** ACTIVITY **
In the copy, include every entry exactly but none of the pictures.
### MATERIAL FOR THIS TASK
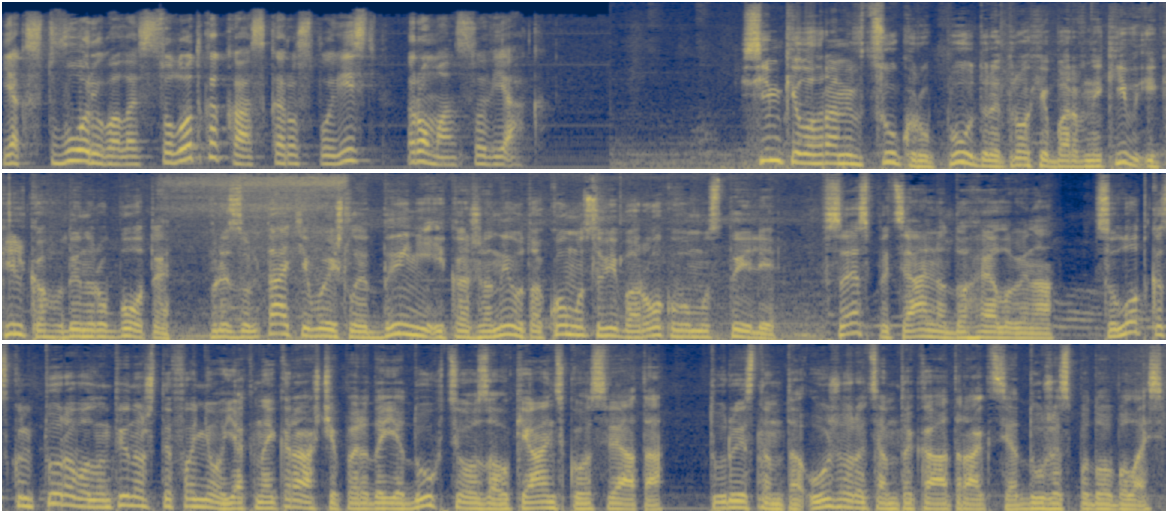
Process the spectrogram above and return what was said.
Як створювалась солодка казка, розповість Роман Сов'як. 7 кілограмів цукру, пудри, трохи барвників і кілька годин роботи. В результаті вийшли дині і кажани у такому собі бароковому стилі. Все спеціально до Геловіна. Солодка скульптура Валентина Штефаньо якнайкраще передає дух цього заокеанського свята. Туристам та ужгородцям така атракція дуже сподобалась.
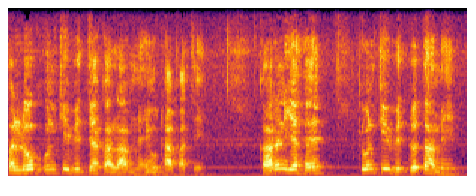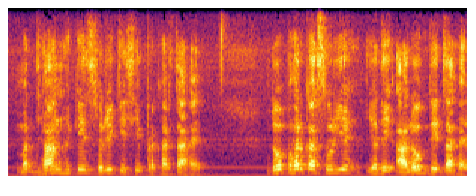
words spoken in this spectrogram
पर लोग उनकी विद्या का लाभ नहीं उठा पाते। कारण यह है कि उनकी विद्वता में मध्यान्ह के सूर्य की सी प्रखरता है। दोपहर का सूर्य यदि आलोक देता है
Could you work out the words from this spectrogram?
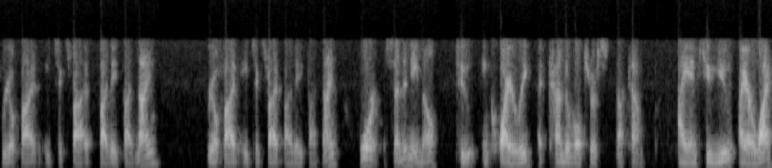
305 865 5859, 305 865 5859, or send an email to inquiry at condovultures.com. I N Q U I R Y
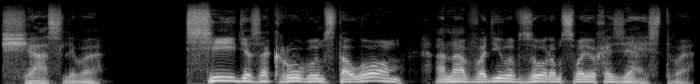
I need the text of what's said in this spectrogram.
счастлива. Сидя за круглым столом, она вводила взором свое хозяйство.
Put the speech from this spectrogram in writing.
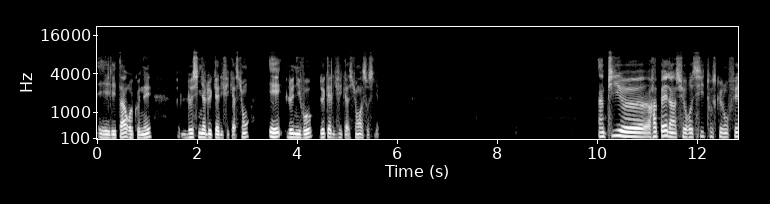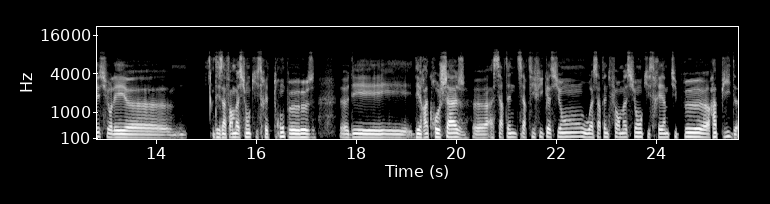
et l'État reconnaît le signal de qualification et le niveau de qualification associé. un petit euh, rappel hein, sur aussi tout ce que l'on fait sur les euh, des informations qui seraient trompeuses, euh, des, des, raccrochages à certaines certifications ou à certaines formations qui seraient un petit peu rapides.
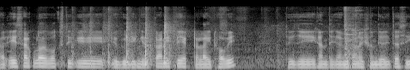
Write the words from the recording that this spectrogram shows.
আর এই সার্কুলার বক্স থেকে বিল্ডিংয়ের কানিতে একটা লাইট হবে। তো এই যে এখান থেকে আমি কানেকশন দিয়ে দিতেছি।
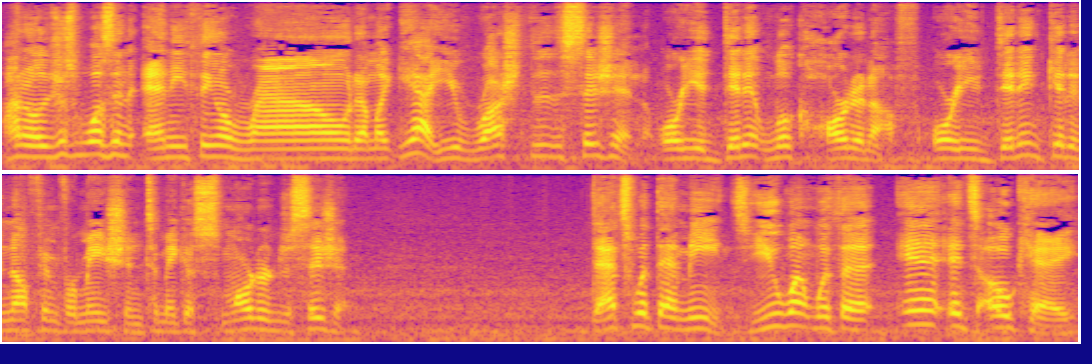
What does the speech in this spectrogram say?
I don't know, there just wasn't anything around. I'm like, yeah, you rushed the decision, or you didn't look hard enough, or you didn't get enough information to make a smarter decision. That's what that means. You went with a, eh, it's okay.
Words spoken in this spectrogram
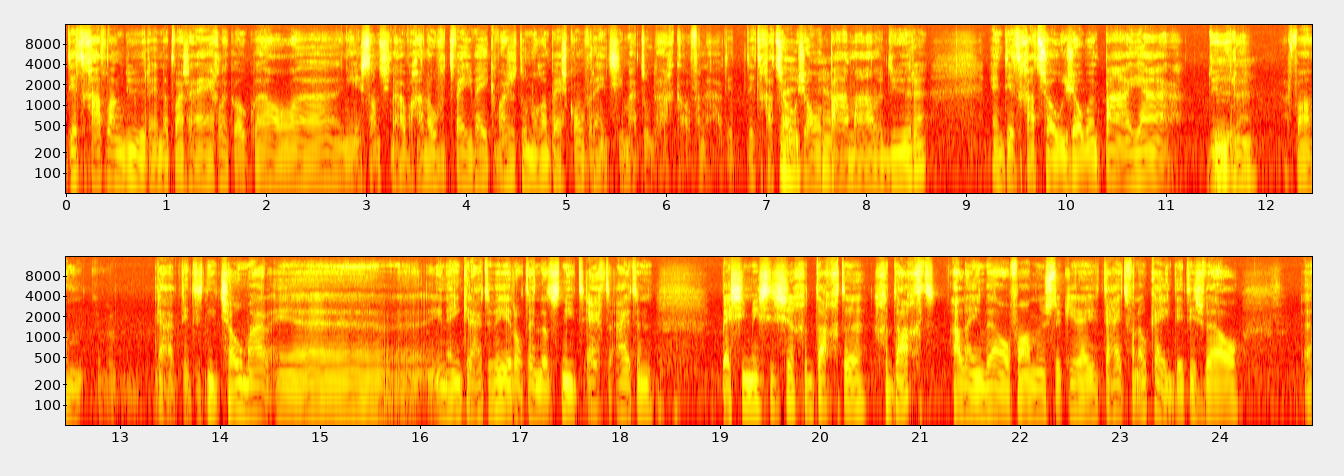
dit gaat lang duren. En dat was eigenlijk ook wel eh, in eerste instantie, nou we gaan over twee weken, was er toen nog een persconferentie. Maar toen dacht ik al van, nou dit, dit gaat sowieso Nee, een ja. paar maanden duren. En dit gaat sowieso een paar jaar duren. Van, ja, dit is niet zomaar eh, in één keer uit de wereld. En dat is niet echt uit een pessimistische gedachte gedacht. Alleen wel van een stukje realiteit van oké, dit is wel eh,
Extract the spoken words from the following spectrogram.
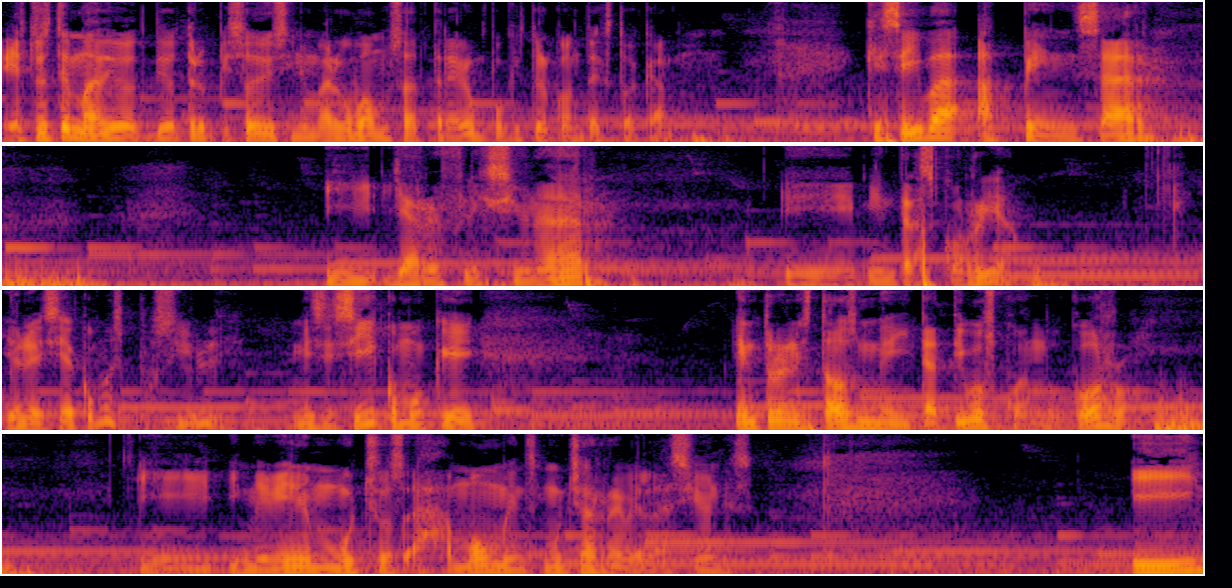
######
** ANSWER **
Process the spectrogram above and return what was said.
Як створювалась солодка казка, розповість Роман Сов'як. 7 кілограмів цукру, пудри, трохи барвників і кілька годин роботи. В результаті вийшли дині і кажани у такому собі бароковому стилі. Все спеціально до Геловіна. Солодка скульптура Валентина Штефаньо якнайкраще передає дух цього заокеанського свята. Туристам та ужгородцям така атракція дуже сподобалась.
words spoken in this spectrogram
पर लोग उनकी विद्या का लाभ नहीं उठा पाते। कारण यह है कि उनकी विद्वता में मध्यान्ह के सूर्य की सी प्रखरता है। दोपहर का सूर्य यदि आलोक देता है
Could you work out the words from this spectrogram?
305 865 5859, 305 865 5859, or send an email to inquiry at condovultures.com. I N Q U I R Y
I need the text of what's said in this spectrogram.
счастлива. Сидя за круглым столом, она вводила взором свое хозяйство.
Put the speech from this spectrogram in writing.
et l'État reconnaît le signal de qualification et le niveau de qualification associé. un petit euh, rappel hein, sur aussi tout ce que l'on fait sur les euh, des informations qui seraient trompeuses, euh, des, des, raccrochages à certaines certifications ou à certaines formations qui seraient un petit peu rapides.
Write the words from the recording that this spectrogram shows.
আর এই সার্কুলার বক্স থেকে বিল্ডিংয়ের কানিতে একটা লাইট হবে। তো এই যে এখান থেকে আমি কানেকশন দিয়ে দিতেছি।
What does the speech in this spectrogram say?
I don't know, there just wasn't anything around. I'm like, yeah, you rushed the decision, or you didn't look hard enough, or you didn't get enough information to make a smarter decision. That's what that means. You went with a, eh, it's okay.
Words spoken in this spectrogram
dit gaat lang duren. En dat was eigenlijk ook wel eh, in eerste instantie, nou we gaan over twee weken, was er toen nog een persconferentie. Maar toen dacht ik al van, nou dit, dit gaat sowieso Nee, een ja. paar maanden duren. En dit gaat sowieso een paar jaar duren. Van, ja, dit is niet zomaar eh, in één keer uit de wereld. En dat is niet echt uit een pessimistische gedachte gedacht. Alleen wel van een stukje realiteit van oké, dit is wel eh,
Extract the spoken words from the following spectrogram.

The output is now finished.